• _Task description_
In the records below, the line with "Spectrogram voice to text" opens the range and the line with "What does the" closes it; print that range exactly and nothing else.

** Opening Data for this task block **

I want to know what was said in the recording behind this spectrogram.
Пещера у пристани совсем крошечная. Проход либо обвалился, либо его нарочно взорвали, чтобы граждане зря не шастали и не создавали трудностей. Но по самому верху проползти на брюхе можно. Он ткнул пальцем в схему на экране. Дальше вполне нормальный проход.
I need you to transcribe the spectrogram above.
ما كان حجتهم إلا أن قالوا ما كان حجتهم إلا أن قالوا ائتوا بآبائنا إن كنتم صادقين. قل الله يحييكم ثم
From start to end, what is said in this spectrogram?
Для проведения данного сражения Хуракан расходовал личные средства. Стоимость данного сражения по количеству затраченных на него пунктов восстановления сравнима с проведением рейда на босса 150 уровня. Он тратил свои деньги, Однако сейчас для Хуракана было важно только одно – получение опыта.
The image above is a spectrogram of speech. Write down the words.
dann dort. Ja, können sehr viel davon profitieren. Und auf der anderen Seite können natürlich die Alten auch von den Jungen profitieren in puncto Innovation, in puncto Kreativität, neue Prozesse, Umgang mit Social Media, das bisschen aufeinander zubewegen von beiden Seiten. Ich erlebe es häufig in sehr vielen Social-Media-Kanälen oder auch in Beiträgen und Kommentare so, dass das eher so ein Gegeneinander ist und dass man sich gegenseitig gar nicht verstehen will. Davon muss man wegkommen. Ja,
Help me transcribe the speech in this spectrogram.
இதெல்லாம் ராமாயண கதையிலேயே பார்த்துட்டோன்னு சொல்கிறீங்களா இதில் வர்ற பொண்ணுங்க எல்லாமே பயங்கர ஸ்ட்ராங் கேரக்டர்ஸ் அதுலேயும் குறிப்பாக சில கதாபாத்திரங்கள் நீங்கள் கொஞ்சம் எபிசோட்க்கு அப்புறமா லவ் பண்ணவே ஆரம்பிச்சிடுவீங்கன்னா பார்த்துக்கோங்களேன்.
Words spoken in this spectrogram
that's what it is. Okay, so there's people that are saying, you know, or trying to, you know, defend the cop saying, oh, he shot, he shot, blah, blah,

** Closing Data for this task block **
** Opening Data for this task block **

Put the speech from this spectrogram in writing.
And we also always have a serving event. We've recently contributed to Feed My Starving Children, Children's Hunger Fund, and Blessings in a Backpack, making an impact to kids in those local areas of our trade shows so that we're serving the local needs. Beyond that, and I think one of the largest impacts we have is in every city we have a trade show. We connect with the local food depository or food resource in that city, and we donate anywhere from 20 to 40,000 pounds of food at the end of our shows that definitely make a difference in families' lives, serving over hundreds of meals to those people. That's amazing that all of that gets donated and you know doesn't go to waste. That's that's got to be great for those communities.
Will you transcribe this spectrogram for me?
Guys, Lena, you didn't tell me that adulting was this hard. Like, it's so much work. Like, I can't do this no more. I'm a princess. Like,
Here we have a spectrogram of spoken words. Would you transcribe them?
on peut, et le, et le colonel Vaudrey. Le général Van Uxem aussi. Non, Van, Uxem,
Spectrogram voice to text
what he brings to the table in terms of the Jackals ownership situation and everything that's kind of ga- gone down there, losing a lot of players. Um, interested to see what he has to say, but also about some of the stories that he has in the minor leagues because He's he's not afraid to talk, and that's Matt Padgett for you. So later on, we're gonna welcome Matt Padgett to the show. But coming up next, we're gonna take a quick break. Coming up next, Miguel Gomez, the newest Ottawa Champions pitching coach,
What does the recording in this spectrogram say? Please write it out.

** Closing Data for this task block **

• _Exercise result_
Spectrogram voice to text
what he brings to the table in terms of the Jackals ownership situation and everything that's kind of ga- gone down there, losing a lot of players. Um, interested to see what he has to say, but also about some of the stories that he has in the minor leagues because He's he's not afraid to talk, and that's Matt Padgett for you. So later on, we're gonna welcome Matt Padgett to the show. But coming up next, we're gonna take a quick break. Coming up next, Miguel Gomez, the newest Ottawa Champions pitching coach,
What does the recording in this spectrogram say? Please write it out.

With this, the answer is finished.